The Japanese Society for Rights of Authors, Composers and Publishers today (May 17) reported copyright fee collections for the year ending March 31 rose 2.6% year-on-year to ¥113.6 billion ($1.03 bil
The Japanese Society for Rights of Authors, Composers and Publishers today (May 17) reported copyright fee collections for the year ending March 31 rose 2.6% year-on-year to ¥113.6 billion ($1.03 billion).
Performance right royalties collections by JASRAC were up 7.2% to ¥48.3 billion ($438.7 million).
Mechanical fee collections rose just 0.2% to ¥44.3 billion ($402.2 million), reflecting an upswing in CD sales in the January-March quarter, and marking the first time in seven years that mechanicals collections have risen.
JASRAC's collections for the year also included a 5.1% decline in fees from print media to ¥1.5 billion ($14 million); a 3.7% decline in fees from rental of CDs and videos to ¥3.7 billion ($33.3 million) as Japan's CD-rental sector continued to contract; and a 1.7% decrease in "compound-use" income from online karaoke service operators and "interactive" media such as ringtones, master ringtones and full-song downloads to ¥15 billion ($135.7 million).
The main reason for the decline, according to JASRAC, was a 21.5% drop in ringtone collections to ¥6.2 billion ($56.1 million).

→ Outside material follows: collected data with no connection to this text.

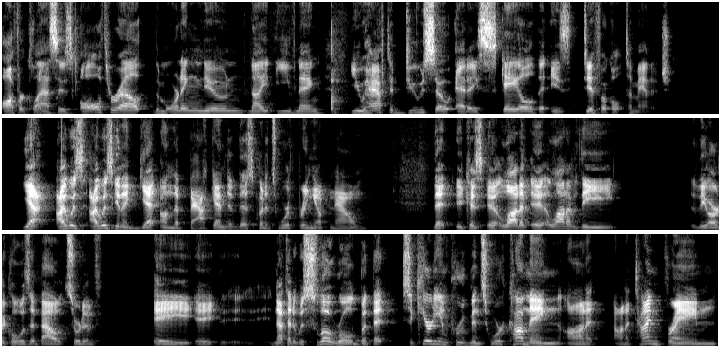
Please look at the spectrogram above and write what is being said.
offer classes all throughout the morning, noon, night, evening. You have to do so at a scale that is difficult to manage. Yeah, I was I was gonna get on the back end of this, but it's worth bringing up now that because a lot of a lot of the the article was about sort of a a not that it was slow rolled, but that security improvements were coming on a on a time frame.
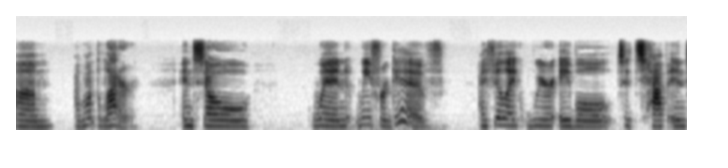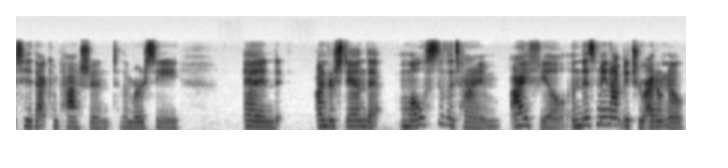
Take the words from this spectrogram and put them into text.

The results in the interactive category would have been higher, however, if royalties from the Japanese version of the popular iTunes Music Store, launched in August 2005, were included. A JASRAC spokesman explains that these royalties have yet to be calculated due to difficulties in synchronizing the iTunes and JASRAC databases.
And JASRAC recorded a 7.3% decline to ¥742.1 million ($6.7 million) in payments from SARAH, the society set up to administer home-copying compensation fees from makers of digital recording hardware and software such as DATs and mini discs.
A JASRAC-supported proposal to introduce a levy on sales of portable flash-memory devices such as the iPod was rejected by the Japanese government last year, meaning collections by SARAH are likely to continue to fall in future.